“I don’t have a crystal ball, but I am a student of market history, and the first year of a presidential cycle brings a lot of governmental change,” explained Hepburn, president of Hepburn Capital Management in Prescott. “And change is what makes investors nervous.”
It is a given that investors’ moods drive markets up and down. Witness the fact that comfortable investors buy, and uneasy investors hold off or sell. Demand for shares lifts values skyward, while overabundance propels them downward. That is the picture from local investment advisors, such as Hepburn, who recently shared insights regarding the markets’ potential reaction to this month’s presidential election.

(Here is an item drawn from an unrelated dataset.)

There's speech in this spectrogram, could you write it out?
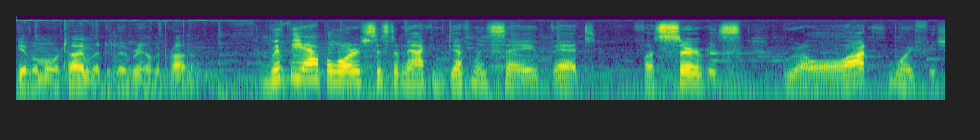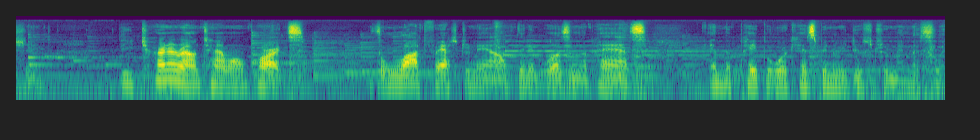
give a more timely delivery on the product. With the Apple order system now, I can definitely say that for service, we're a lot more efficient. The turnaround time on parts is a lot faster now than it was in the past, and the paperwork has been reduced tremendously.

Pre-election patterns of increasing volatility have “tended to spike again soon after an election and have typically peaked just after the election,” according to Eric B. Fairbanks, Certified Financial Planner (CFP), Charted Financial Consultant (ChFC), Private Wealth Advisor at Ameriprise Financial in Prescott. “The new president tends to make big statements after taking office, causing markets to adjust. As investors become more comfortable with the first 90-day plan, and those 90 days become more transparent, volatility has tended to calm significantly.”
That shorter-term volatility generally has given way to longer run positive returns over most post-election decades. In 17 of 18 U.S. presidential elections in the past 80 years, a $10,000 investment in the Standard & Poor’s (S&P) 500 Index at the beginning of each election year would have gained value over 10 years. That is according to the Sept. 30 issue of “Investor News” from American Funds. Fourteen of those identified periods would have produced a doubling of that theoretical investment, along with a few instances of tripling.

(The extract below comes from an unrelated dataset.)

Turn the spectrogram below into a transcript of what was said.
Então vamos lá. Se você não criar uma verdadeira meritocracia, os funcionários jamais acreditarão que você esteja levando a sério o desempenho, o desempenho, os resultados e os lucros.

Only one case of declining value would have occurred in those 80 years and 18 presidential elections, American Funds states, referencing George W. Bush’s win in 2000. The “dot com” crash that year and the financial meltdown in 2008 generated a “lost decade of stocks.”
Just the opposite would have materialized with that hypothetical $10,000 investment under the presidency of George H.W. Bush. In the 10 years following the elder Bush’s election in 1988, American Funds estimates that a hypothetical $10,000 would have jumped in value to $52,448.

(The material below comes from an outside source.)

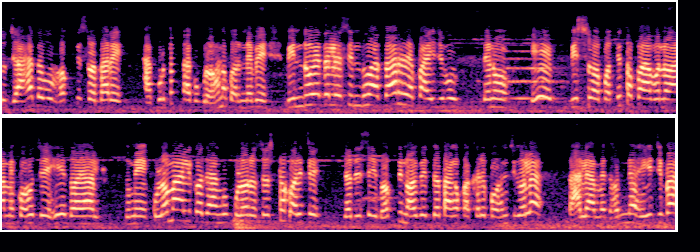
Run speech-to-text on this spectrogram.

Focusing on the present, what could be expected from either a Hillary Clinton or Donald Trump victory this month? Hepburn anticipated what might occur beyond the typical first-year market weakness under each candidate.
“I would expect a Clinton presidency to bring continued government regulation, leading to more slow growth years,” Hepburn explained. “Since the 2000s began, the S&P 500 has averaged a little over four percent per year, with dividends included. That is slow growth.”
Hepburn contrasted that Clinton-inspired scenario with a Trump presidency, which “could very well usher in a sharp recession as greater changes — such as deregulation of various industries — [could] create even more uncertainty among buyers than Clinton’s plans would. However, this recession [might] also be followed by long economic boom like the Reagan reforms created after the economic malaise of the 1970s, as [Trump] deregulates and frees up business.”
Fairbanks offered three things to keep in mind: 1) higher volatility leading up to the election; 2) lower interest rate risk; and 3) the importance of diversification.
“It is important to stay well-diversified across asset classes with a mix of stocks, bonds and alternative investments,” Fairbanks recommended. “The combination of a contentious presidential race, seasonal trends that typically see increasing volatility in September and October – as well as increasing volatility in the European Banking sector – leads us to caution against the complacency that can result from extended periods of abnormally low volatility [which we’ve experienced lately].”
Hepburn noted that “traditional investments and traditional investment advice are becoming less and less effective because the markets are experiencing conditions never seen before. The most important thing an investor can have in their portfolio is flexibility. I advise all of my clients to hold investments that adapt to changing markets.” FBN
By Sue Marceau, FBN